▸ DESCRIPTION OF THE TASK
From the line containing "get words out of spectrogram" down to the last line of the entries, print each line exactly and leave the pictures out.

*** INPUT RECORDS ***

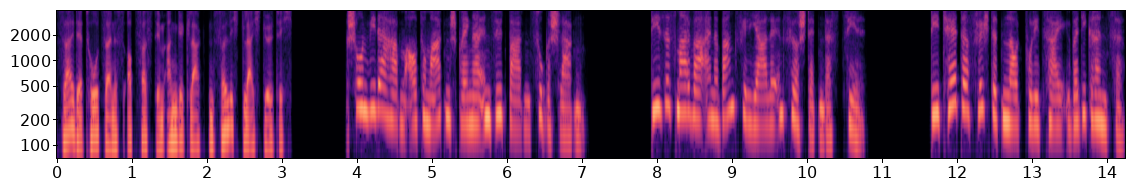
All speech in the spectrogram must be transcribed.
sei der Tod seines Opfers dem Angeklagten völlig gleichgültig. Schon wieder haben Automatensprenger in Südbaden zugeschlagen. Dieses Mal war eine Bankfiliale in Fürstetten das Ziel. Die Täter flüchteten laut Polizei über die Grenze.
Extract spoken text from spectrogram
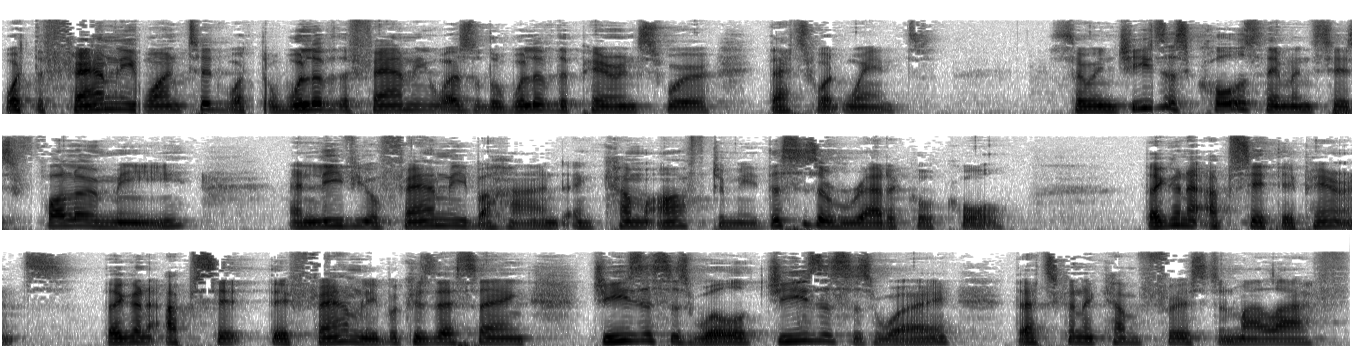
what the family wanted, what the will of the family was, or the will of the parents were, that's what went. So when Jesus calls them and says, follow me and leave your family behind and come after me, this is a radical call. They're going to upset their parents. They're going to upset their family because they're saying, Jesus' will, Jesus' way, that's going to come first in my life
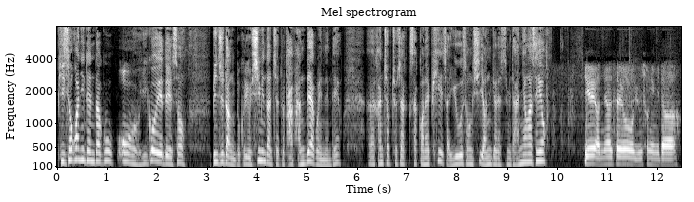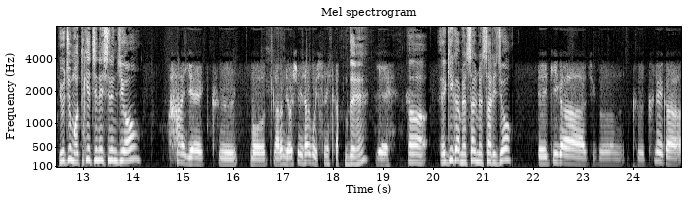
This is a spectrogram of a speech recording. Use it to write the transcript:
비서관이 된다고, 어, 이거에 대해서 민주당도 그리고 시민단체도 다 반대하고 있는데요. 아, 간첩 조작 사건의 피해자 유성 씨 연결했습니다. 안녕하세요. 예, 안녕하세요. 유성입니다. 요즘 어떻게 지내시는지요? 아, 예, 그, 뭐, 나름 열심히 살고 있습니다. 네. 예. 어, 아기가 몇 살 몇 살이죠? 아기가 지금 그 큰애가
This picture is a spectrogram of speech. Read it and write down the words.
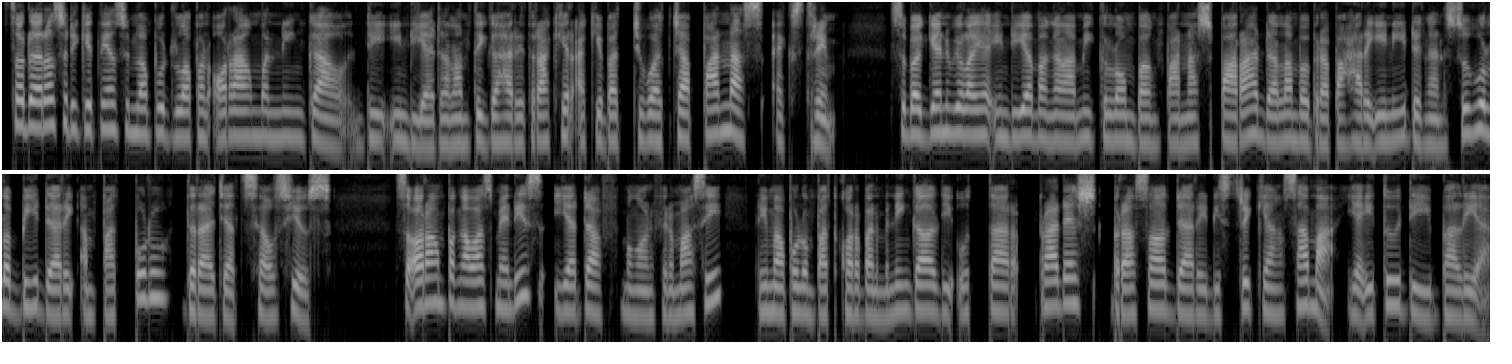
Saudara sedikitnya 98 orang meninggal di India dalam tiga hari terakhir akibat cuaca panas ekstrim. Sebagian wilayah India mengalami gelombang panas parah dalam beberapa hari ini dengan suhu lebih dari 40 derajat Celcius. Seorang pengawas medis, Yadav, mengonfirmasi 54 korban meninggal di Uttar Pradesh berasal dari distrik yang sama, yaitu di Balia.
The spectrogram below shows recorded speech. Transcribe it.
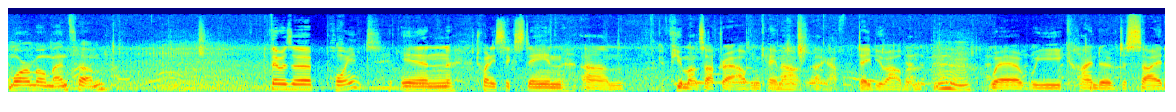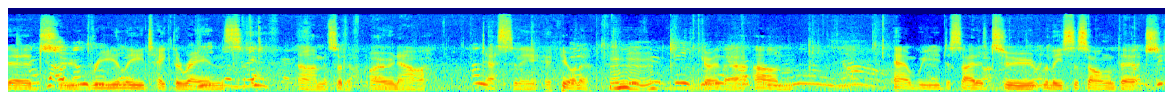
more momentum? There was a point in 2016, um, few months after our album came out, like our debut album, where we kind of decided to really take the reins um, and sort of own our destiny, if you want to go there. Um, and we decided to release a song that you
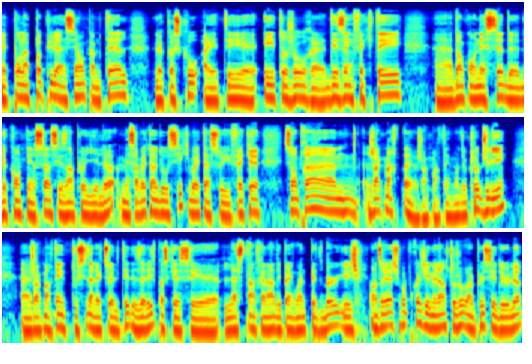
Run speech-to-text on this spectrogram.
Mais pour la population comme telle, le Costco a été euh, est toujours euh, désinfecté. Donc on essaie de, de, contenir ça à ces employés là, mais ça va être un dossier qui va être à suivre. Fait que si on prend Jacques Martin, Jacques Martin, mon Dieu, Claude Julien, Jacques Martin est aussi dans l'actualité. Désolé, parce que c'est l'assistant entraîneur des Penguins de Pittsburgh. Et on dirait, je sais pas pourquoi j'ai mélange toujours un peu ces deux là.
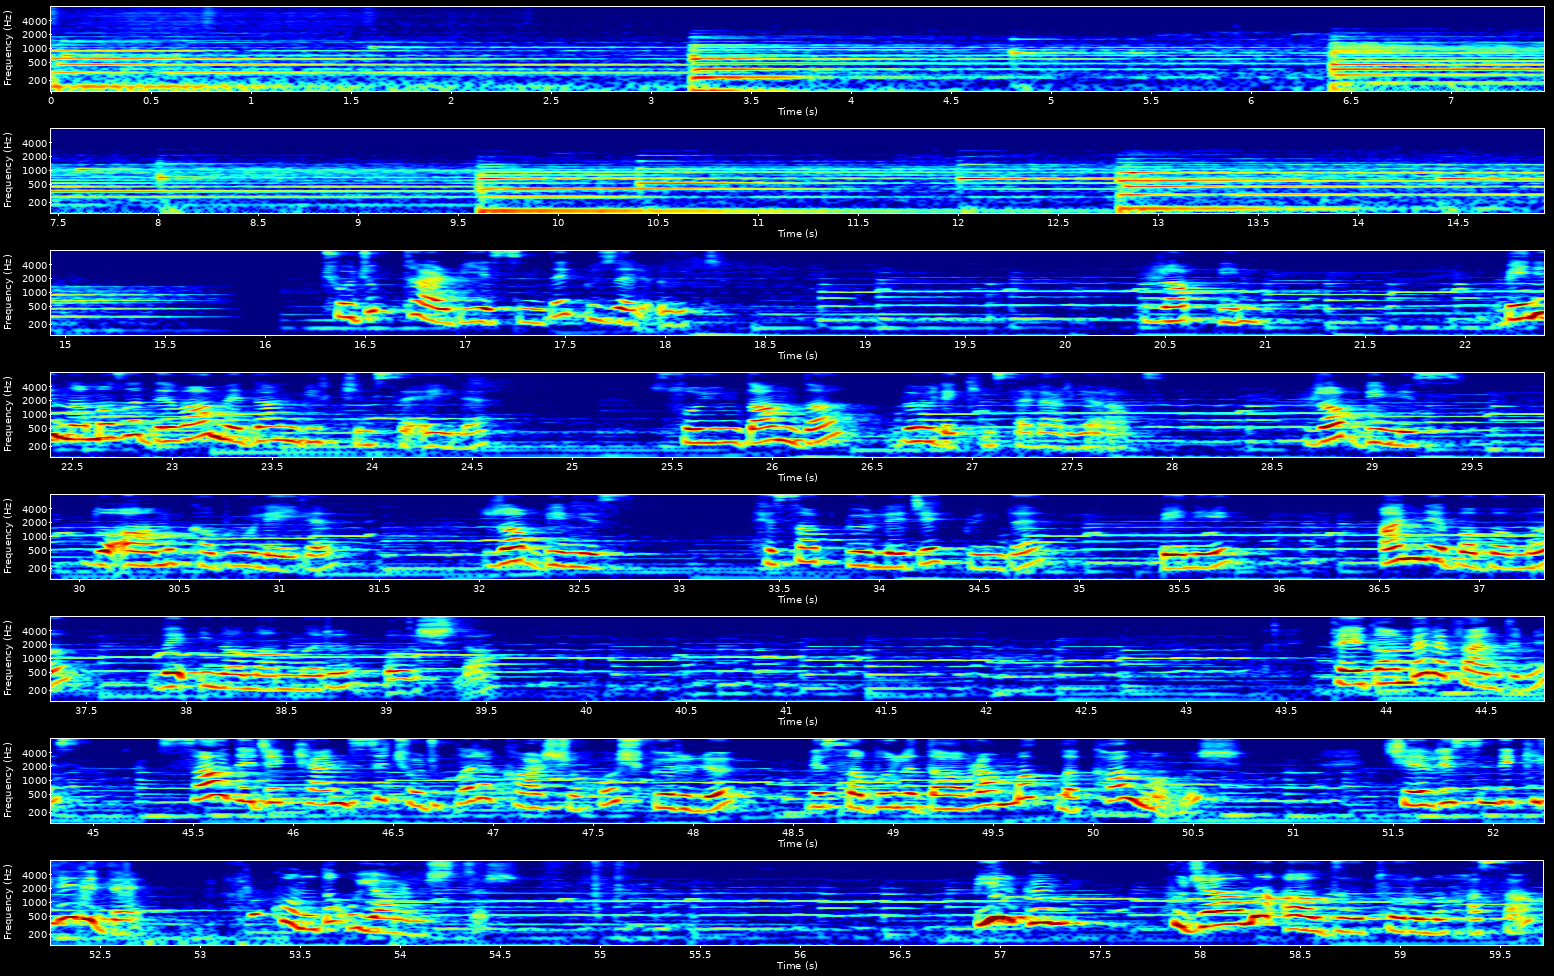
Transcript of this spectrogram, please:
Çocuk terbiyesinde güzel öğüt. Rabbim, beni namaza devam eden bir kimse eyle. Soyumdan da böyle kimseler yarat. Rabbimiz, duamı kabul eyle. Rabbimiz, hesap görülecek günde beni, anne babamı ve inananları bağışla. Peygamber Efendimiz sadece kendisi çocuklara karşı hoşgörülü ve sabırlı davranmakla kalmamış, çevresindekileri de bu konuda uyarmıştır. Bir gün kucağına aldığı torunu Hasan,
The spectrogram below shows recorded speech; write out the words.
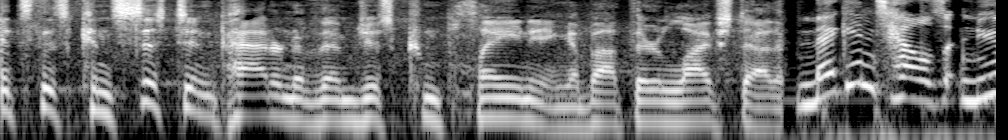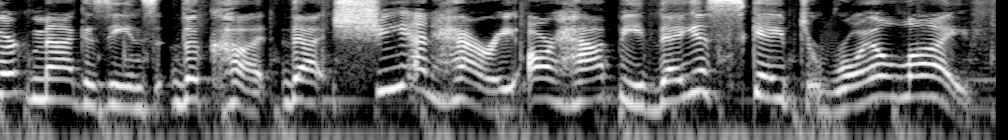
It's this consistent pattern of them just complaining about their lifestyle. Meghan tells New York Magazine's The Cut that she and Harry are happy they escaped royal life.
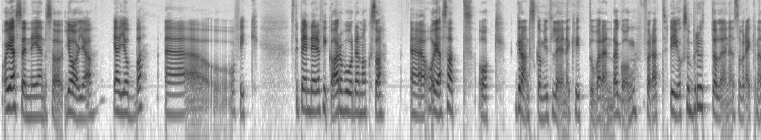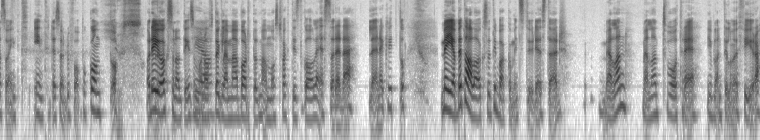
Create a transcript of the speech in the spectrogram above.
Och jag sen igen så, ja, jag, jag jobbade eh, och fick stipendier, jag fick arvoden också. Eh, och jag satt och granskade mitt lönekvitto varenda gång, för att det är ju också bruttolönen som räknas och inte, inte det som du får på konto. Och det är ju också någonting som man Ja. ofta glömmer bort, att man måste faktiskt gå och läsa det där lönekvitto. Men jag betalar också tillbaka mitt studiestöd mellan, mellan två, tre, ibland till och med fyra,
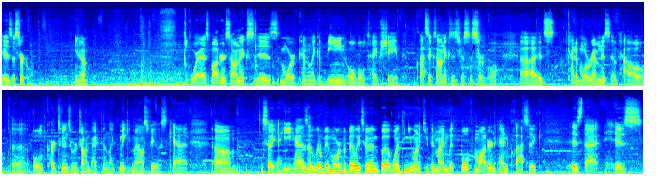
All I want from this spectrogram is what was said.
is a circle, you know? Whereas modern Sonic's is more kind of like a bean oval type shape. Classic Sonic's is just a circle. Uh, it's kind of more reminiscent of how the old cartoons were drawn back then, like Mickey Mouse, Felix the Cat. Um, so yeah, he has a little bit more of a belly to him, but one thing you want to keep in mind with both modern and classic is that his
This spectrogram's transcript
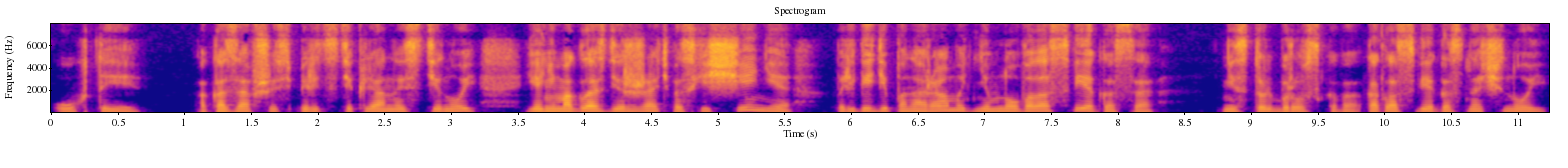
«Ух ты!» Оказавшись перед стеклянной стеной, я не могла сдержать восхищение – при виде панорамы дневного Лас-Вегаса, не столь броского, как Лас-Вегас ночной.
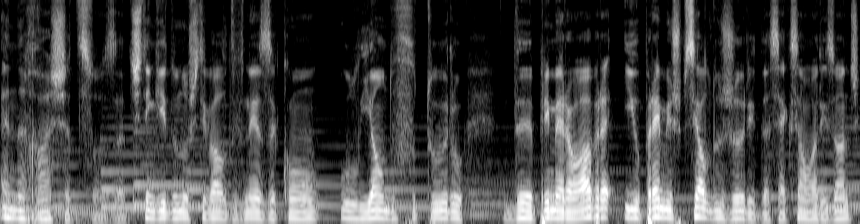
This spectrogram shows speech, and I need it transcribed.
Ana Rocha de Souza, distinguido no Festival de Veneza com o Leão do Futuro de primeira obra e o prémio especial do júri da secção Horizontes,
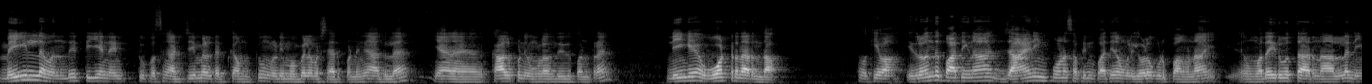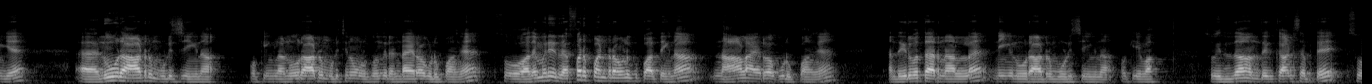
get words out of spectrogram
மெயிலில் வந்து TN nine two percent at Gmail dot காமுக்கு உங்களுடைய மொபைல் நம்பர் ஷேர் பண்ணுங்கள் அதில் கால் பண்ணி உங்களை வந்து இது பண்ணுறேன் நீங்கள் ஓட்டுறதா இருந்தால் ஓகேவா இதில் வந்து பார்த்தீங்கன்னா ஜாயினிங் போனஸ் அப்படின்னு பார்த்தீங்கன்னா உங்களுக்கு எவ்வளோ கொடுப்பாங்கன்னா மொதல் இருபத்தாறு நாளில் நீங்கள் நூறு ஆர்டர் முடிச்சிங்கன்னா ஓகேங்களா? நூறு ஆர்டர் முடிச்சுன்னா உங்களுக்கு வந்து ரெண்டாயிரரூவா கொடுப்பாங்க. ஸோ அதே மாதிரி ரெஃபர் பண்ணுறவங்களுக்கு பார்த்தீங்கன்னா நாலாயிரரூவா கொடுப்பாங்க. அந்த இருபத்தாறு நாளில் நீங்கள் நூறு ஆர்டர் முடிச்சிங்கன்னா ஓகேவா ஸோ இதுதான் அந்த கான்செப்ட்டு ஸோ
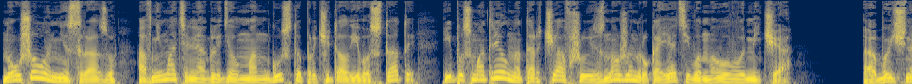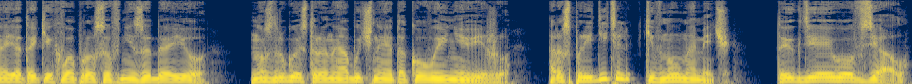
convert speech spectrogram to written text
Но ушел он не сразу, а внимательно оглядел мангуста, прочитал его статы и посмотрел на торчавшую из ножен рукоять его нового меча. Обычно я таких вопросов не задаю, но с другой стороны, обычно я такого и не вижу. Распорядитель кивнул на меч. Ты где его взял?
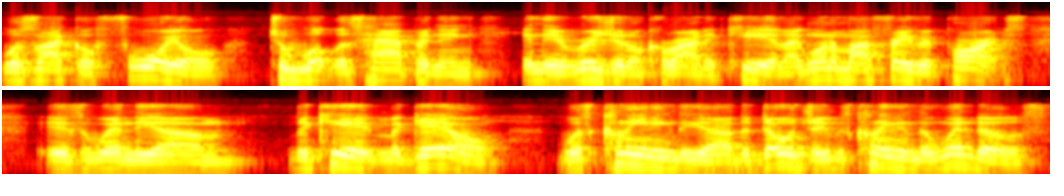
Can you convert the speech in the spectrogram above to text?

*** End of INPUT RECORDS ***

▸ ANSWER TO THE EXERCISE
get words out of spectrogram
மெயிலில் வந்து TN nine two percent at Gmail dot காமுக்கு உங்களுடைய மொபைல் நம்பர் ஷேர் பண்ணுங்கள் அதில் கால் பண்ணி உங்களை வந்து இது பண்ணுறேன் நீங்கள் ஓட்டுறதா இருந்தால் ஓகேவா இதில் வந்து பார்த்தீங்கன்னா ஜாயினிங் போனஸ் அப்படின்னு பார்த்தீங்கன்னா உங்களுக்கு எவ்வளோ கொடுப்பாங்கன்னா மொதல் இருபத்தாறு நாளில் நீங்கள் நூறு ஆர்டர் முடிச்சிங்கன்னா ஓகேங்களா? நூறு ஆர்டர் முடிச்சுன்னா உங்களுக்கு வந்து ரெண்டாயிரரூவா கொடுப்பாங்க. ஸோ அதே மாதிரி ரெஃபர் பண்ணுறவங்களுக்கு பார்த்தீங்கன்னா நாலாயிரரூவா கொடுப்பாங்க. அந்த இருபத்தாறு நாளில் நீங்கள் நூறு ஆர்டர் முடிச்சிங்கன்னா ஓகேவா ஸோ இதுதான் அந்த கான்செப்ட்டு ஸோ
convert speech spectrogram to written text
Но ушел он не сразу, а внимательно оглядел мангуста, прочитал его статы и посмотрел на торчавшую из ножен рукоять его нового меча. Обычно я таких вопросов не задаю, но с другой стороны, обычно я такого и не вижу. Распорядитель кивнул на меч. Ты где его взял?
Can you convert the speech in the spectrogram above to text?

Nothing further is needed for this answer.